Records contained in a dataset
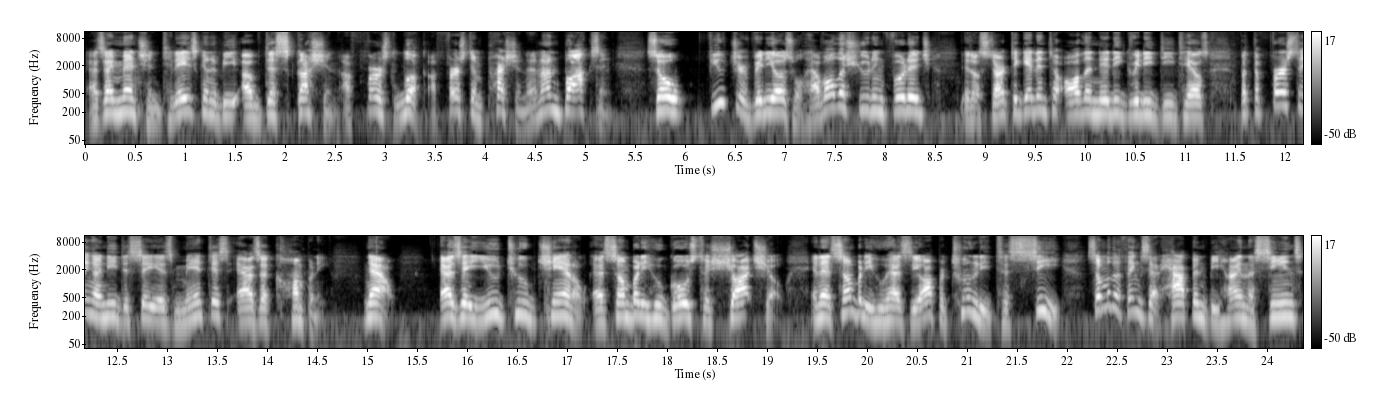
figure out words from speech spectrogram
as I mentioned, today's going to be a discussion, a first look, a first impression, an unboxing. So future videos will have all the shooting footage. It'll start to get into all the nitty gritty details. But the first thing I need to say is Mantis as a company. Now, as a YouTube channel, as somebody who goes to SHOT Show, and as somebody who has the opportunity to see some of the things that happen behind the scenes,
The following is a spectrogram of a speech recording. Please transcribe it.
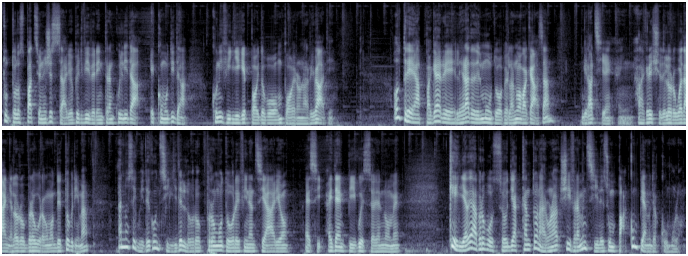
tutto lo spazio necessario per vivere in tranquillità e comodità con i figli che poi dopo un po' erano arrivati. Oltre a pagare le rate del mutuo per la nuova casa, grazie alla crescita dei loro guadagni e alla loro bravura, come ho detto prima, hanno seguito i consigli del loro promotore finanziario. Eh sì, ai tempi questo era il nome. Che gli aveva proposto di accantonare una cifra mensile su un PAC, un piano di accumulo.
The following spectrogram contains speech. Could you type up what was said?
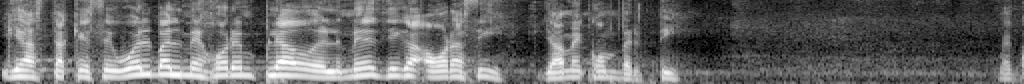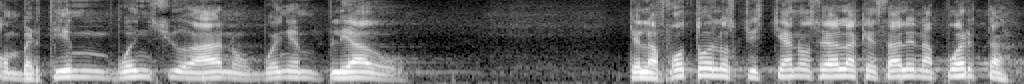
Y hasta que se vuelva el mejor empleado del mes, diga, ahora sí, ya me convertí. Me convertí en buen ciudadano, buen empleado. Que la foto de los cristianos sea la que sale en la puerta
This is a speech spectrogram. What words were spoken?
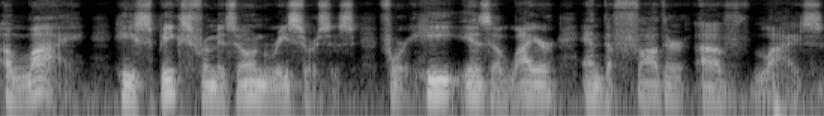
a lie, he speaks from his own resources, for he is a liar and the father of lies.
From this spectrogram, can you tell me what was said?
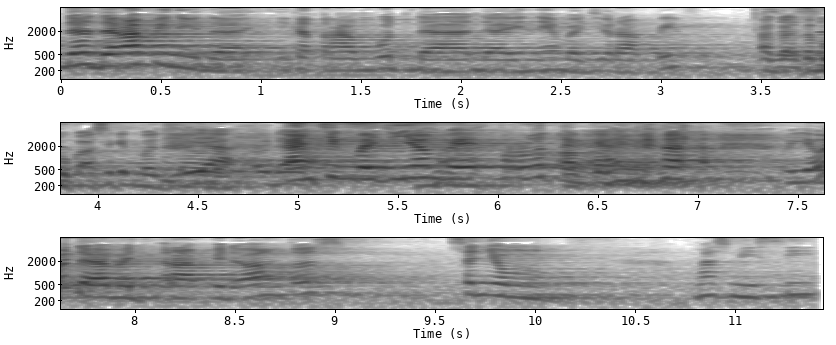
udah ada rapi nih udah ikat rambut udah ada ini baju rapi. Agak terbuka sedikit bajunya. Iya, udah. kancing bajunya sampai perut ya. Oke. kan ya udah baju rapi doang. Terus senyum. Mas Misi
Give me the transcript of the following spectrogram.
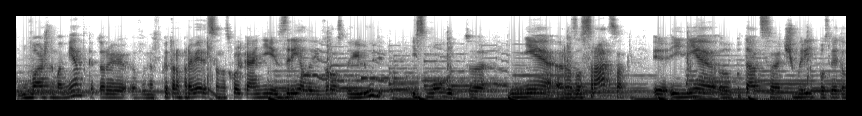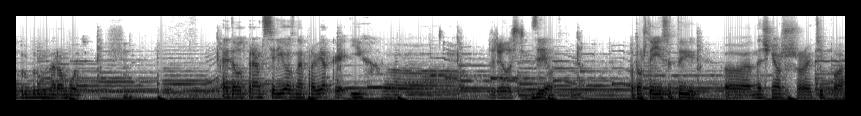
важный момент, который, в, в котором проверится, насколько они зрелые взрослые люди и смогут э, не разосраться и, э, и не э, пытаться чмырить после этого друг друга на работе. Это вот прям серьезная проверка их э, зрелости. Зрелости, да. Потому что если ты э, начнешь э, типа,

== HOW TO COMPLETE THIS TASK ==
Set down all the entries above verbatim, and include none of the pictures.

== ANSWER SPACE ==
figure out words from speech spectrogram
as I mentioned, today's going to be a discussion, a first look, a first impression, an unboxing. So future videos will have all the shooting footage. It'll start to get into all the nitty gritty details. But the first thing I need to say is Mantis as a company. Now, as a YouTube channel, as somebody who goes to SHOT Show, and as somebody who has the opportunity to see some of the things that happen behind the scenes,
The following is a spectrogram of a speech recording. Please transcribe it.
tutto lo spazio necessario per vivere in tranquillità e comodità con i figli che poi dopo un po' erano arrivati. Oltre a pagare le rate del mutuo per la nuova casa, grazie alla crescita dei loro guadagni e alla loro bravura, come ho detto prima, hanno seguito i consigli del loro promotore finanziario. Eh sì, ai tempi questo era il nome. Che gli aveva proposto di accantonare una cifra mensile su un PAC, un piano di accumulo.
The following spectrogram contains speech. Could you type up what was said?
Y hasta que se vuelva el mejor empleado del mes, diga, ahora sí, ya me convertí. Me convertí en buen ciudadano, buen empleado. Que la foto de los cristianos sea la que sale en la puerta
This is a speech spectrogram. What words were spoken?
a lie, he speaks from his own resources, for he is a liar and the father of lies.
From this spectrogram, can you tell me what was said?
udah ada rapi nih udah ikat rambut udah ada ini baju rapi. Agak terbuka sedikit bajunya. Iya, udah. kancing bajunya sampai perut ya. Oke. kan ya udah baju rapi doang. Terus senyum. Mas Misi
Give me the transcript of the following spectrogram.
важный момент, который, в, в котором проверится, насколько они зрелые взрослые люди и смогут э, не разосраться и, э, и не э, пытаться чмырить после этого друг друга на работе. Это вот прям серьезная проверка их э, зрелости. Зрелости, да. Потому что если ты э, начнешь э, типа,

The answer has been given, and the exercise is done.